“In the beginning,” Schoenberg said, “(the students) were quiet and trying to absorb the culture and the differences, but then they opened up and started building relationships with the families and the other workers.”

Schoenberg describes daily rides from their lodgings in Esteli—nearly three hours from El Salto—in which the students, many of whom were having their first international experience, watched verdant landscapes and distant volcanoes rising over paved streets that gave way to dirt roads edged with small, clay-walled homes.

“Towards the end of our project, I could see such a difference in the students. They had an appreciation for this way of life that some people might see as poor, but they saw richness in their values and simplicity.”Janee Rubio, a senior at GSU in the Community Health degree program, agreed. “It was such a humbling experience altogether to go to another country and see the spirit of humanity there. It really put things in perspective for me as to how blessed I am, but it also taught me what community means to them. It made a lasting impact on me. I want to bring that spirit wherever I go.”

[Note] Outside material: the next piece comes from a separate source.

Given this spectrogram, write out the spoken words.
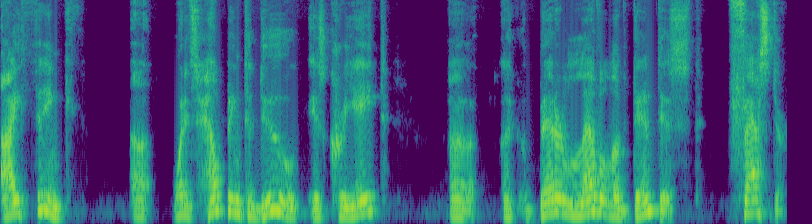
I think uh, what it's helping to do is create a, a better level of dentist faster.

Another student, Jessica Roberson, echoed Rubio’s reflection on the experience. “The most important lesson I learned in Nicaragua was the power of a good, rich, human spirit and family. Although I was well aware of the work we were going to do, I was impacted by the family unit and how they worked together. The families in the villages worked alongside us. Mothers and daughters, grandparents and children, all pitched in to help each other. It was a reminder of how important the family unit is and to always value it.” Roberson is in her second year of graduate studies in Social Work at GSU.

The personal gain from stepping outside of your own experience and working and learning in a different culture is immeasurable, and, according to the IES Abroad survey, the financial boon can be counted and seen, too. The same survey showed that, on average, study abroad alum had post-graduate starting salaries approximately $7,000 higher than their peers.

Schoenberg said that the study abroad program at GSU is in a state of growth. Recently, there were faculty-led trips to England, Brazil, South Africa, and Thailand. In the spring, the university will offer a Community Health program in Sweden.

If you want to study abroad, the Office of International Services can help facilitate the education abroad process for both GSU students and faculty. Click here to learn about the latest study abroad opportunities.